[Items from a dataset]
····················
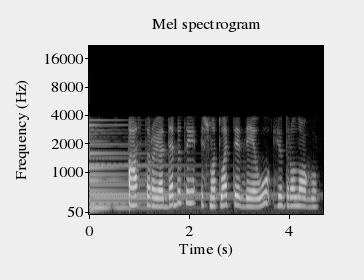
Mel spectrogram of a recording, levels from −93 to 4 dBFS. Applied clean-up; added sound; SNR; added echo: none; Strum; 12 dB; none.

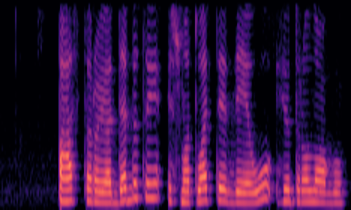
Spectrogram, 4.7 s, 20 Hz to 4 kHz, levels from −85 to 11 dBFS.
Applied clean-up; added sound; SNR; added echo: none; none; none; none.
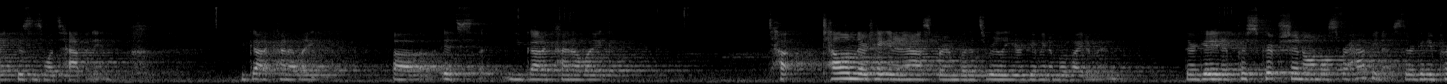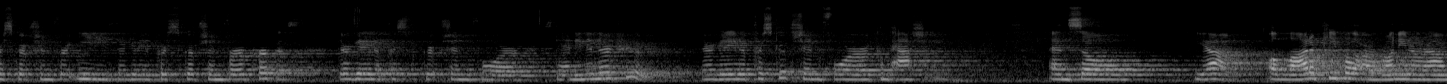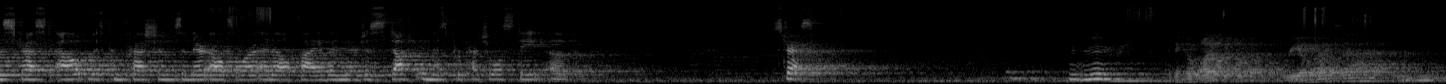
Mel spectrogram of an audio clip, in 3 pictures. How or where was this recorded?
live audience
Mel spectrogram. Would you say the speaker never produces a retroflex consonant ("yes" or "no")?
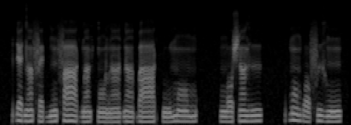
yes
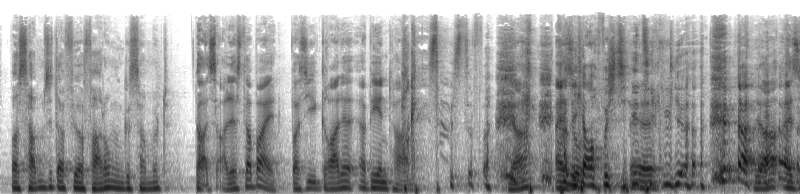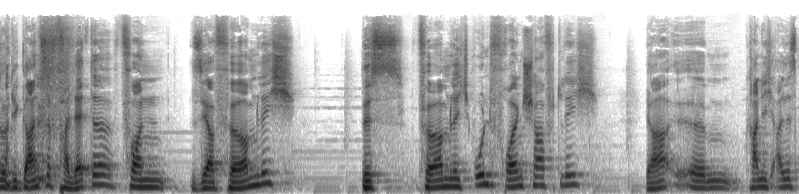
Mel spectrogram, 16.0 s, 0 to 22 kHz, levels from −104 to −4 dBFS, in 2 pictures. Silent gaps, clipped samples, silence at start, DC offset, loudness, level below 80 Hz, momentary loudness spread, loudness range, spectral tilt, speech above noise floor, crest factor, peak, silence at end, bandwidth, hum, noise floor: none; under 0.1%; 0.1 s; under 0.1%; -21 LUFS; -48 dBFS; 11 LU; 7 LU; -5 dB/octave; 35 dB; 20 dB; 0 dBFS; 0 s; 16 kHz; none; -55 dBFS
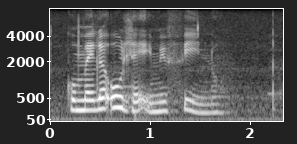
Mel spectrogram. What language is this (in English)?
Swati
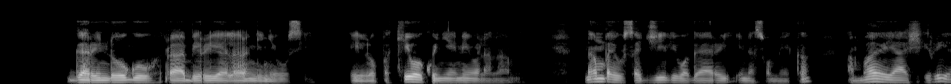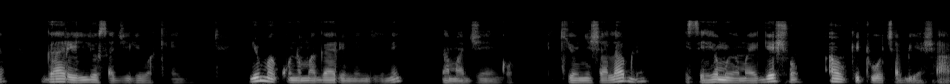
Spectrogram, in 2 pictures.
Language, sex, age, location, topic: Swahili, male, 18-24, Nairobi, finance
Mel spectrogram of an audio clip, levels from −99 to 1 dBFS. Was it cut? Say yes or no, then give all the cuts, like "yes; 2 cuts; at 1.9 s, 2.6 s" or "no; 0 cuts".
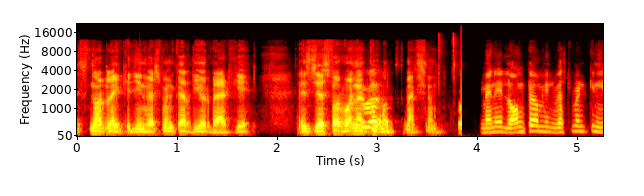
yes; 1 cut; at 3.8 s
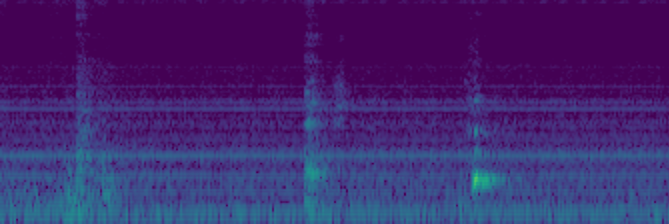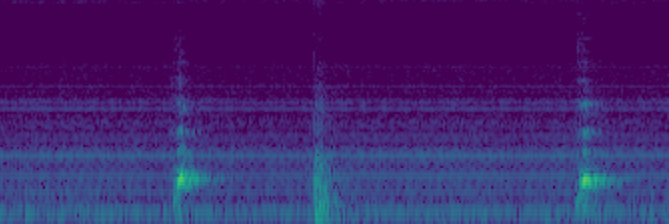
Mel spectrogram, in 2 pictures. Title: The hiccups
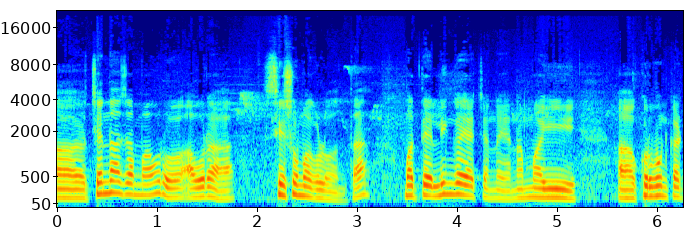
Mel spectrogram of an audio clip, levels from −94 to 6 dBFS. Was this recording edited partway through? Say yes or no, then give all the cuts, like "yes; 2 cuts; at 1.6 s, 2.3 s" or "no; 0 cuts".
yes; 1 cut; at 3.3 s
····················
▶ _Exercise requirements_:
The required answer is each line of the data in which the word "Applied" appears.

▶ _Response box_:
Mel spectrogram of a recording, levels from −93 to 4 dBFS. Applied clean-up; added sound; SNR; added echo: none; Strum; 12 dB; none.
Applied clean-up; added sound; SNR; added echo: none; none; none; none.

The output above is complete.